Saturday’s “Jerry Blavat and Friends” show at the Kimmel Center will be, as always, a celebration of Philadelphia’s most legendary R&B disc jockey-performer and the musical memories he conjures. Yet, this iteration of the Geator’s annual soul and doo-wop floor show is his 40th concert at the Kimmel, featuring such pals as the Miracles, Kim Weston, Brenda Holloway, the Stylistics. Sonny Turner (of the Platters), Jay Siegel’s Tokens and the Chantels, some of whom have never graced the Broad Street stage.
When Blavat started, he did three shows a year, but now he’s down to one annual shindig. The Geator chatted about his big 4-0, why he’s only doing one show and how he’s expanded his reach from Philly to the Shore.
Before the first event, I was having dinner with [Sidney] Kimmel, whose wedding to Caroline I performed at, and he wanted the center to be more than just a home for the orchestra. “Why don’t you do one of your shows there?” he said, knowing that I had done revues at the Robin Hood Dell and such. So I did, one after another, and they all sold out. We kept going at that pace. Until it got to be too much.
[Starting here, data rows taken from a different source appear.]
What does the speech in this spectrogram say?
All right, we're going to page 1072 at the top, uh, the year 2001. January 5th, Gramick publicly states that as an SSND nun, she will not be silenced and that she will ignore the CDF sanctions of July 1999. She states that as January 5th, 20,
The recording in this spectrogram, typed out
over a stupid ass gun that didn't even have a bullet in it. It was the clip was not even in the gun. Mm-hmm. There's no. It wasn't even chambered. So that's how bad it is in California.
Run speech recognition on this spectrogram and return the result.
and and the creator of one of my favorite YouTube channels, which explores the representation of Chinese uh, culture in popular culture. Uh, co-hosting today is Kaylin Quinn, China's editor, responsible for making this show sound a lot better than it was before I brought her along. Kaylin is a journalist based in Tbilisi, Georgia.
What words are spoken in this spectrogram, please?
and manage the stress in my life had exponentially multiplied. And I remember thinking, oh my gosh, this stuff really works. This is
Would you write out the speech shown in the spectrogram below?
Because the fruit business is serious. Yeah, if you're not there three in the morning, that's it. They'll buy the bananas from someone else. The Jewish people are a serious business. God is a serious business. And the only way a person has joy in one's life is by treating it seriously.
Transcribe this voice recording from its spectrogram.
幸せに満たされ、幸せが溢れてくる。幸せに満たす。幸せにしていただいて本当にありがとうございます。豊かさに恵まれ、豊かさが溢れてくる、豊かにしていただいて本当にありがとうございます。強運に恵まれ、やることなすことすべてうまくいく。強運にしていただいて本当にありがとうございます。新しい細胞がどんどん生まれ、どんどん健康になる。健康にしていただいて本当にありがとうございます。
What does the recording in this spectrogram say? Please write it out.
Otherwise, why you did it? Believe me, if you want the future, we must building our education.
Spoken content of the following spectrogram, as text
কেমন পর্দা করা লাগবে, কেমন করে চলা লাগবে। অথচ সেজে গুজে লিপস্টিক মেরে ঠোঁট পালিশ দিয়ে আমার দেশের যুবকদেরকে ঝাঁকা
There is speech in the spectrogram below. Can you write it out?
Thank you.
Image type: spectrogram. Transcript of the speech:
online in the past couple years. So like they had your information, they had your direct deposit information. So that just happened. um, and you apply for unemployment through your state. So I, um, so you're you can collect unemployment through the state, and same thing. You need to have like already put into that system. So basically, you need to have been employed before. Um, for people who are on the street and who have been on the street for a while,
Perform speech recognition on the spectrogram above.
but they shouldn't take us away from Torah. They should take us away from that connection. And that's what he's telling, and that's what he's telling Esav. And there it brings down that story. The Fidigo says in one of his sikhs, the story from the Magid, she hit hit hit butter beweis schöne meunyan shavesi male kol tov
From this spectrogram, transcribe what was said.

At this point, Atlantic City is very much a reality. You cannot lose sight that for 60 years I’ve been part of the fabric in that town … going back to the Steel Peer shows and dances like the one in 1962 where I brought Stevie Wonder to the stage of Jefferson Hotel, or even the Ritz Convention Hall. Sea Isle, Wildwood, A.C. — 60 years of that is what I brought to the Golden Nugget, the Sands, Hard Rock. I was there long before the casinos.
Actually, the reason I’m calling it “Jerry and Friends” is that, other than the Tokens, none of these performers has played full sets with me at the Kimmel. Kim Weston has never played my Kimmel show. Sonny Turner of the Platters has never done the Kimmel. The Miracles were only here to sing “Abraham, Martin and John” for a Sidney Kimmel affair in 2002. Brenda Holloway and the Stylistics did one show each a while back.
The idea that leads this charge is memory. We’ve done specific disco, soul, and doo-wop in the past. This one is truly a mixed bag, and one filled with the hits of our youth — doo-wop with the Tokens, Philly soul with the Stylistics. Motown with Brenda Holloway and Kim Weston. The constant is the 40-piece orchestra, which you can never get anywhere else, and, the secret is that each artist sings only their hits. No one wants to hear Kim Weston doing Diana Ross songs or the Tokens singing Johnny Maestro. These songs are all theirs … and the audience’s, too, young and old alike.